Schizophrenia: analysing discourse to improve diagnosis

Date :
Changed on 31/08/2020
Chosen by Inria's exploratory actions programme, ODiM (Computerised tools to assist the diagnosis of mental illness) is an interdisciplinary project that seeks to identify key symptoms of schizophrenia in the discourse of people suffering from psychiatric disorders. Its method: using logic tools to analyse the cognitive processes involved in social interaction and speech and identify diagnostic indicators or warning signs of the disease.
Linguistique computationnelle : méthodes et des outils mathématiques pour modéliser la langue naturelle
© Inria / Photo D. Betzinger

Despite more than a century of work on the subject, the world of psychiatry is still struggling to specifically define the nature of schizophrenia, leading to delays in providing therapeutic treatment with serious consequences for patients. Indeed, it is difficult to determine objective diagnostic criteria for this mental illness, whose symptoms are highly variable. However, by combining their approaches in linguistics and semantics, Maxime Amblard, Lecturer and Researcher at Loria and a member of the Semagramme team at Inria Nancy – Grand-Est, and Michel Musiol, Professor in Cognitive Psychopathology at the University of Lorraine, are exploring new paths by modelling discourse inconsistencies that would appear to characterise schizophrenia. These could be translated into diagnostic symptoms in people with the disease or early warning signs to detect people at greater risk of developing it. But in order to learn more and continue the partnership, more data must be collected.

First of all, collect data!

This initial aim was covered by the launch of the ODiM exploratory action at the end of 2019. Thanks to the system set up by Inria, the researchers have received resources to test the scientific relevance of their preliminary results for 36 months, through PhD funding, 24 months of engineering time and a budget of €30,000 to cover the operating costs inherent to all research. As a first essential step, ODiM will require the constitution of a corpus of 150 psychiatric interviews with patients diagnosed with schizophrenia. This phase is, in itself, a major example of the exploratory nature of the project, as there is currently no existing collection within the psychiatric community of pathological conversations with schizophrenics available for research. Once assembled, the collected corpus of linguistic and discursive (discourse-related) data, formatted to meet the requirements of scientific experimentation and research reproducibility, will be made available to the scientific community, in compliance with the deontological rules of the field.

Exploring language, a major theoretical challenge
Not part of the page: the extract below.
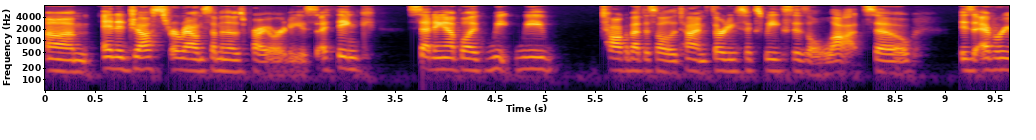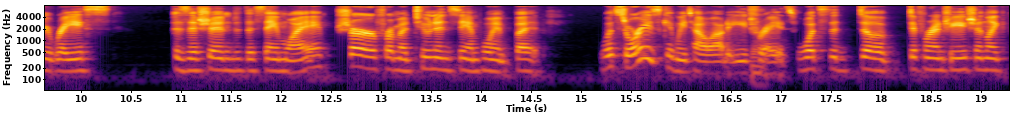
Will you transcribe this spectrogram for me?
um, and adjust around some of those priorities? I think setting up like we we talk about this all the time. Thirty six weeks is a lot. So is every race positioned the same way? Sure, from a tune-in standpoint, but what stories can we tell out of each yeah. race? What's the di- differentiation? Like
Alongside this collection, the team will define new conceptual tools to analyse significant "language accidents" in schizophrenic dialogue and monologue. Maxime Amblard and his partners will be looking in particular at the “logic” problems in the sequence of ideas: the way in which, in the dialogue, the first proposal will lead to a second one, which is usually coherent, and then a third one which, if it is logically linked to the second one, no longer has any real link with the first. This semantic shift, while sometimes ambiguous enough not to hinder interaction, can become difficult to deal with when it no longer makes sense to the person the patient is talking to. The researchers will use the interview data to expand the methodology developed in their preliminary work. The aim? Formalise the elements which, in a schizophrenic patient's discourse, constitute symptomatic discontinuities. But the task is not easy because no constraints are set for psychiatric interview, meaning the patient can talk about whatever they want, thus increasing the number of semantic fields concerned.

A tool for faster treatment

The final phase will allow these theoretical tools to be implemented in a computer programme that can be used by people with no expertise in linguistics. Based on the transcript of the interview, it will create a logical visual representation of the semantics of the discourse, in the form of inter-connecting boxes corresponding to different concepts. This simulation of the dialogue structure will provide psychiatrists with a number of general metrics on the language of their patients (lexical statistics, morphology, syntax, coherence...). Above all, the software produced by the researchers should allow in-depth semantic analysis of sections identified by the specialist as being of interest, to help identify warning signs or characteristic symptoms of schizophrenia.

Ultimately, if the exploratory action is fruitful and proves its usefulness in clinical practice, it will be considered whether to transfer the tool to the specialist field, a process which could take the form of a start-up. But the job in hand is currently research, thanks to Inria's investment in this challenging project. This institutional support is also expressed through Maxime Amblard and Michel Musiol’s pre-existing international collaborations or ones they are currently developing on the subject of early identification of patients at risk.